• The density of fresh water is lower than sea water.
• The lower the density of the water, the larger the volume of water displaced.
• The larger the volume of water displaced, the larger the buoyant force
• Therefore  the boat float lower in the river compare to the sea.
The purpose of Plimsoll line mark on a ship.

• Plimsoll line marked on the body of the ship acts as a guide, to ensure that a ship is loaded within safe limits.
Submarine

Hydrometer

• Used to measure the relative density of liquids in accumulators, such as milk or acid.
• It consists of a tube with a bulb at one end.
• Lead shots are placed in the bulb to weigh it down and enable the hydrometer floats vertically in the liquid.
• In a liquid of lesser density, a larger volume of liquid must be displaced to equal the weight. The hydrometer is submerged more.
• In a liquid of higher density, the hydrometer floats higher.

Hot air balloon

• A hot-air balloon displaces a large volume of air.
• The buoyant force =  the weight of the air  displaced
• When:
buoyant force  <  the total weight of the balloon:  the balloon will rise.
buoyant force  =  the total weight of the balloon:  the balloon floating in the air.

3.6  UNDERSTANDING BERNOULLI’S PRINCIPLE

Bernoulli’s  Principle states that

The pressure of a moving liquid decreases as the speed of the fluid increases
and vice versa.”

Activities relate to Bernoulli’s Principle

(a)

The air is blown up above the surface of a piece of paper,
- the paper moves up.
- because the air moved at a very high velocity.

According to Bernoulli’s Principle,
- the pressure of the moving air decreases as the speed of the air increases.
- atmospheric pressure which acts at the bottom of the paper is higher and
pushes up the paper.

(b)

When the air is blown harder through the straw ,
- the two ping-pong balls will move closely to each other.
- the air moved at a very high velocity between the balls.
- the pressure of the moving air decreases as the speed of the air increases.
- the higher atmospheric pressure caused the ping-pong balls closer to
each other.

(c)

When the air blows harder,
- the ball is not falling down.
- the air moved at a very high velocity between the balls and the wall of
the filter funnel.
- the pressure of the moving air decreases as the speed of the air increases.
- the bottom of the ball has the higher atmospheric pressure which can
hold the ball from falling down.

Applications of Bernoulli’s Principle

Aerofoil

- the speed of air is greater on the upper surface.
- the pressure of the moving air is lower.
- the bottom of the aerofoil  has the higher atmospheric pressure
because of the slower airflow.
- the different in air pressure produces the lifting force which cause
the aerofoil to rise.

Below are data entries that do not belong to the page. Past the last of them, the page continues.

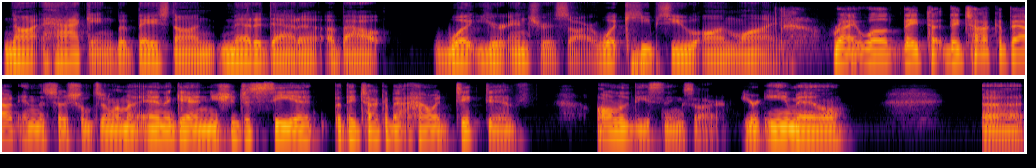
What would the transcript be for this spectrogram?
not hacking, but based on metadata about what your interests are, what keeps you online. Right. Well, they t- they talk about in the social dilemma, and again, you should just see it. But they talk about how addictive all of these things are. Your email, uh,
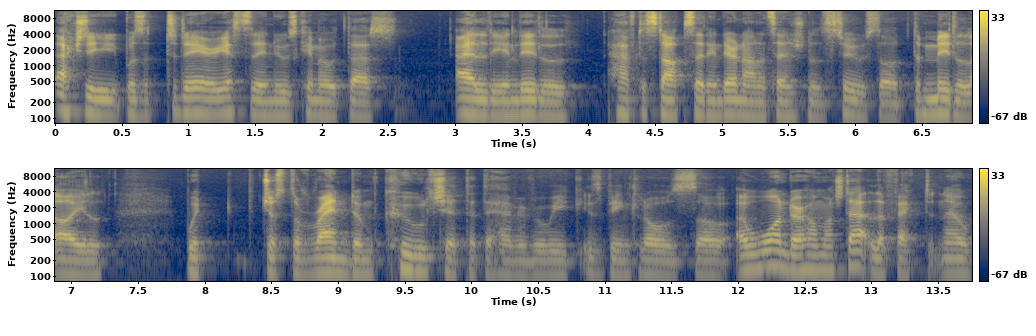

The tube has different diameters at different positions.

When the water is static,
- the  water level in the vertical tube is equal
- the pressure of water at position A. B and C is the same

When the water is flowing from X to Y,
- the  speed of water at B > C > A
- the pressure of water at B < C < A
- the water level at B is the lowest

#### 1 comment:

1. sorry.. but do u hv a bahasa version?